Katy Birchall selects the best titles for teenagers this Christmas
The last in the late Sir Terry Pratchett’s bestselling fantasy series ‘Discworld’, The Shepherd’s Crown follows one of his most popular characters, Tiffany Aching, as she takes charge of her fellow witches, preparing for an invasion from their great enemy, the elves. Warm, witty and simply wonderful, the final
novel the author penned before his death earlier this year reminds its audience that kindness and hope can be found in the most unexpected places.
Lauren St John has already built up a solid fan base with ‘The One Dollar Horse’ trilogy and her latest stand-alone equestrian thriller will not disappoint loyal followers. Desperate to win and with a lot to lose, both a troublemaker and a star student decide to enter The Glory, a gruelling crosscountry horse race that pushes them to the limits, physically and emotionally. Exciting and heartwarming, this is a real page-turner that will have horsey devotees hooked from the beginning.
Sense and Sensibility, Jane Austen (Scholastic, £5.99 *£5.69)
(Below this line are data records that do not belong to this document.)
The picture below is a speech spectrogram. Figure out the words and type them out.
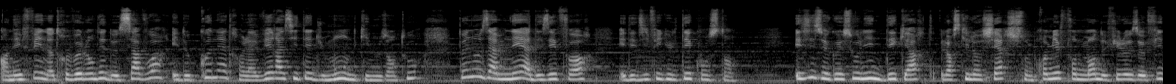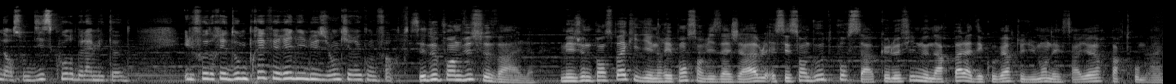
En effet, notre volonté de savoir et de connaître la véracité du monde qui nous entoure peut nous amener à des efforts et des difficultés constants. Et c'est ce que souligne Descartes lorsqu'il recherche son premier fondement de philosophie dans son discours de la méthode. Il faudrait donc préférer l'illusion qui réconforte. Ces deux points de vue se valent. Mais je ne pense pas qu'il y ait une réponse envisageable, et c'est sans doute pour ça que le film ne narre pas la découverte du monde extérieur par Truman.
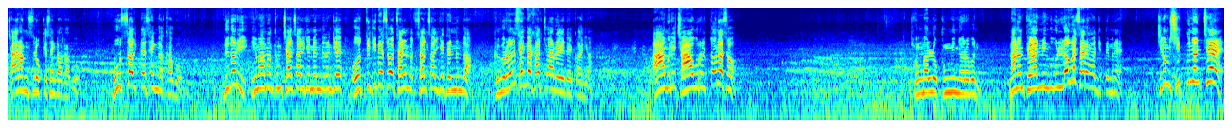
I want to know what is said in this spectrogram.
자랑스럽게 생각하고 못 살 때 생각하고 너희들이 이마만큼 잘 살게 만드는 게 어떻게 돼서 잘, 잘 살게 됐는가? 그거를 생각할 줄 알아야 될 거 아니야 아무리 좌우를 떠나서 정말로 국민 여러분 나는 대한민국을 너무 사랑하기 때문에 지금 19년째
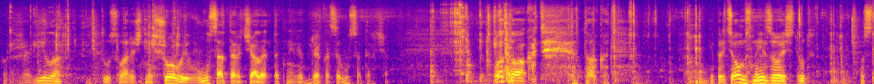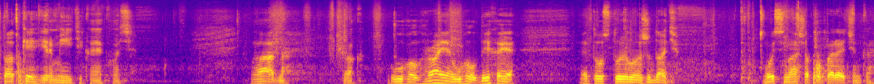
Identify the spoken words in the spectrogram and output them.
Поржавіло. Тут сварочний шов і вуса торчали. Так не люблю, як оце вуса торчали. Отак от. Отак от. І при цьому знизу ось тут остатки герметика якось. Ладно. Так, угол грає, угол дихає. Этого стоило ожидать. Ось наша поперечинка.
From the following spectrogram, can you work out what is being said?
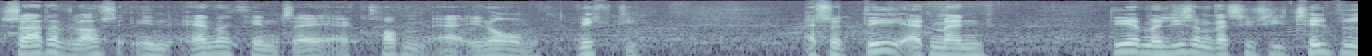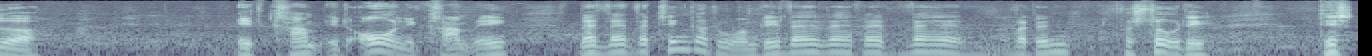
så er der vel også en anerkendelse af, at kroppen er enormt vigtig. Altså det, at man, det, at man ligesom, hvad skal jeg sige, tilbyder et kram, et ordentligt kram, ikke? Hvad, hvad, hvad tænker du om det? Hvad, hvad, hvad, hvad, hvordan forstå det? Det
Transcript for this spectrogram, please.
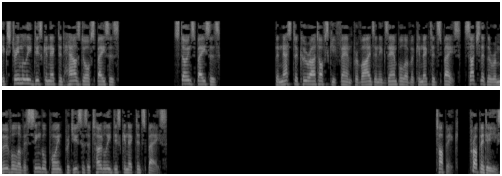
Extremely disconnected Hausdorff spaces Stone spaces the Knaster-Kuratowski fan provides an example of a connected space, such that the removal of a single point produces a totally disconnected space. Topic: Properties.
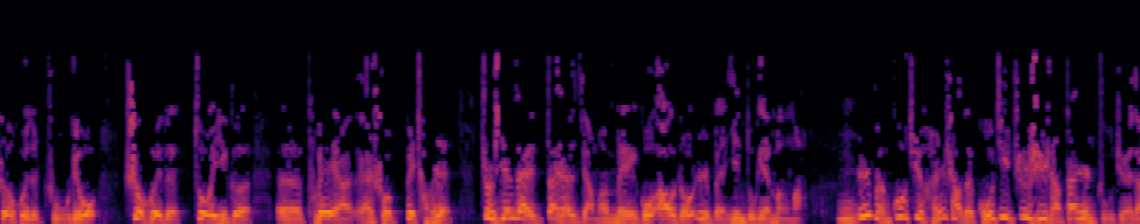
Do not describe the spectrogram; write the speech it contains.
社会的主流社会的作为一个呃 player 来说被承认，就是现在大家讲嘛，美国、澳洲、日本、印度联盟嘛。日本过去很少在国际秩序上担任主角的，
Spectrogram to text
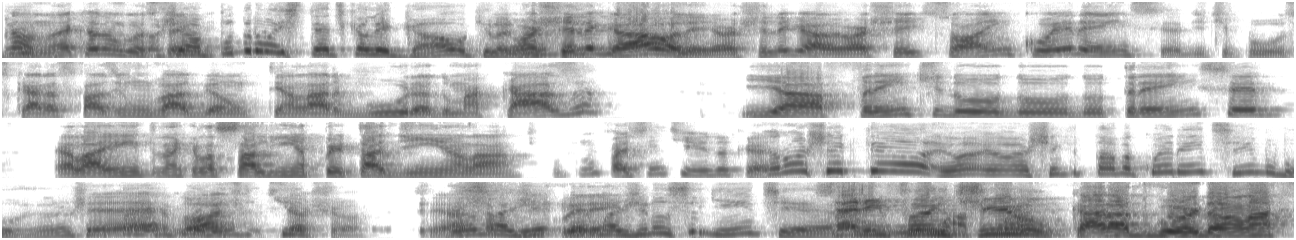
Não, não é que eu não gostei. Achei uma puta uma estética legal aquilo ali. Eu achei cara. legal, Ale. Eu achei legal. Eu achei só a incoerência de tipo, os caras fazem um vagão que tem a largura de uma casa e a frente do, do, do trem você ela entra naquela salinha apertadinha lá. Tipo, não faz sentido, cara. Eu não achei que tenha, eu, eu achei que tava coerente, sim, Bubu. Eu achei é, que lógico que você achou. Eu imagino, eu imagino, o seguinte: é, série infantil, o cara gordão lá,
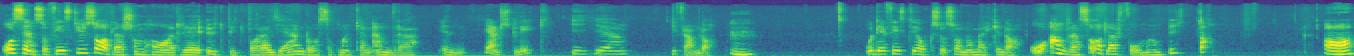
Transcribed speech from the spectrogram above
Och sen så finns det ju sadlar som har eh, utbytbara järn då så att man kan ändra en järnstorlek i, eh, i fram då. Mm. Och det finns det också sådana märken då. Och andra sadlar får man byta. Ja.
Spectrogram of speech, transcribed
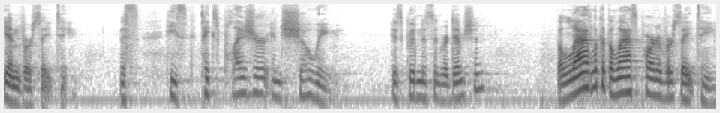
in verse 18. This, he takes pleasure in showing his goodness and redemption. The last, look at the last part of verse 18.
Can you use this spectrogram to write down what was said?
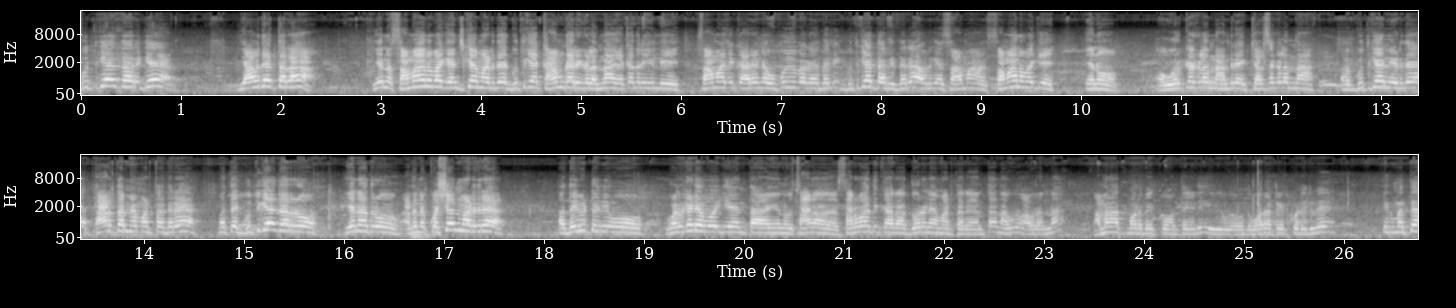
ಗುತ್ತಿಗೆದಾರಿಗೆ ಯಾವುದೇ ಥರ ಏನು ಸಮಾನವಾಗಿ ಹಂಚಿಕೆ ಮಾಡಿದೆ ಗುತ್ತಿಗೆ ಕಾಮಗಾರಿಗಳನ್ನು, ಯಾಕಂದರೆ ಇಲ್ಲಿ ಸಾಮಾಜಿಕ ಅರಣ್ಯ ಉಪವಿಭಾಗದಲ್ಲಿ ಗುತ್ತಿಗೆದಾರರಿದ್ದಾರೆ ಅವರಿಗೆ ಸಮ, ಸಮಾನವಾಗಿ ಏನು ವರ್ಕ್ಗಳನ್ನು, ಅಂದರೆ ಕೆಲಸಗಳನ್ನು, ಗುತ್ತಿಗೆ ನೀಡಿದೆ ತಾರತಮ್ಯ ಮಾಡ್ತಾ ಇದ್ದಾರೆ. ಮತ್ತು ಗುತ್ತಿಗೆದಾರರು ಏನಾದರೂ ಅದನ್ನು ಕ್ವಶನ್ ಮಾಡಿದರೆ ದಯವಿಟ್ಟು ನೀವು ಹೊರಗಡೆ ಹೋಗಿ ಅಂತ ಏನು ಸಾರ, ಸರ್ವಾಧಿಕಾರ ಧೋರಣೆ ಮಾಡ್ತಾರೆ ಅಂತ ನಾವು ಅವರನ್ನು ಅಮಾನತ್ ಮಾಡಬೇಕು ಅಂತ ಹೇಳಿ ಒಂದು ಹೋರಾಟ ಇಟ್ಕೊಂಡಿದ್ವಿ. ಈಗ ಮತ್ತೆ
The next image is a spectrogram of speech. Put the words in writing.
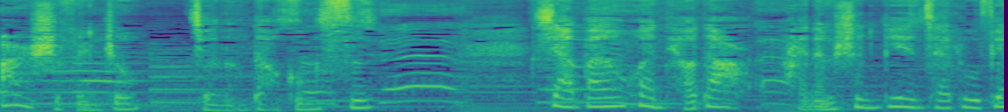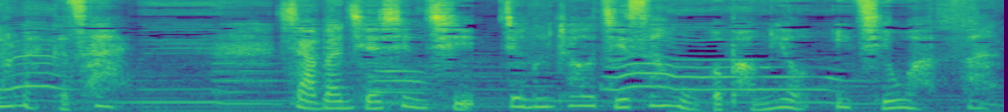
二十分钟就能到公司，下班换条道还能顺便在路边买个菜。下班前兴起就能召集三五个朋友一起晚饭，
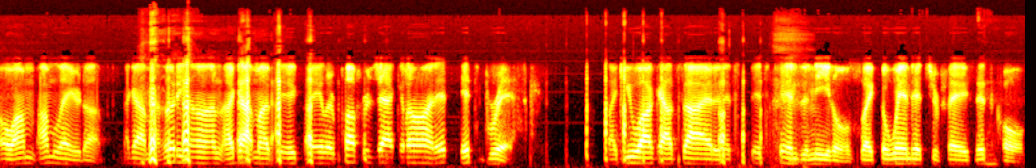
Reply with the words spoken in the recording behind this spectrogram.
Oh, I'm I'm layered up. I got my hoodie on. I got my big Taylor puffer jacket on. It it's brisk. Like you walk outside and it's it's pins and needles. Like the wind hits your face. It's cold.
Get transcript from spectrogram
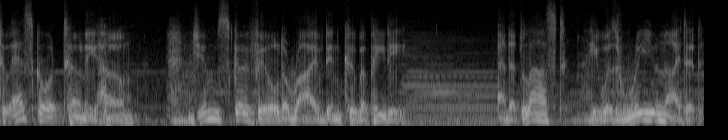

In a bid to rally fresh interest, Scholastic is releasing new editions of popular classics, giving Jane Austen’s book covers a rather eye-catching makeover for a younger generation. This story of two sisters learning to cope with a change of lifestyle after their father’s death, and the suitors they meet along the way, has captured hearts since it was published in 1811 and will continue to do so for years to come.
Am I Normal Yet? Holly Bourne (Usborne, £7.99 *£7.59)
Those who immerse themselves in the world of teenage fiction will have heard of Holly Bourne—and if you haven’t, then you will. A recent release already shortlisted for several children’s awards, Am I Normal Yet? is the first in the author’s brilliant new series. It brings teenage mental illness to the forefront as a young girl copes with the dramas of new friendships and blossoming romance while suffering from obsessivecompulsive disorder and anxiety.
Perfect for young fans of the science-fiction genre, the long-awaited new novel from Carnegie Medal-winner Philip Reeve is set in a far future civilisation where a hyperspace railway connects different worlds. Enamoured by trains, petty street thief Zen Starling is recruited by a stranger to steal a mysterious object, a task that leads him into great danger and adventure.
In 2009, the estate of Sir Arthur Conan Doyle authorised a series of books based on the life of a teenage Sherlock Holmes, starting with the 14-year-old sleuth investigating two connected deaths in Death Cloud (2010). The latest in Andrew Lane’s popular, fast-paced series has young Sherlock and his brother, Mycroft, investigating the disappearance of their neighbour while coping with the death of their mother and the flight of their father.
Detailing the lives of three generations of women in one family, the third novel from bestselling author Jenny Downham is ambitious and spectacular. A teenager finds herself falling in love with the wrong person; her mother is struggling to hold everything together as a single parent; and her grandmother
suffers from Alzheimer’s, but is determined to recall painful family memories that others want left in the past.
These Shallow Graves, Jennifer Donnelly (Hot Key Books, £14.99 *£13.49)
The Carnegie Medal-winner’s latest novel is set in 1890s New York, where wealthy Josephine Montfort has her heart set on becoming an investigative journalist at her family’s newspaper. When her father is found dead and the incident is proclaimed an accident, Jo’s suspicions grow and her search for the truth leaves her in a vulnerable position. Full of twists and turns, Jennifer Donnelly’s mystery is well-constructed and utterly engaging, proving once again why she leads the charge in young-adult historical fiction.
* Katy Birchall is the author of ‘The It Girl’ teen-comedy series.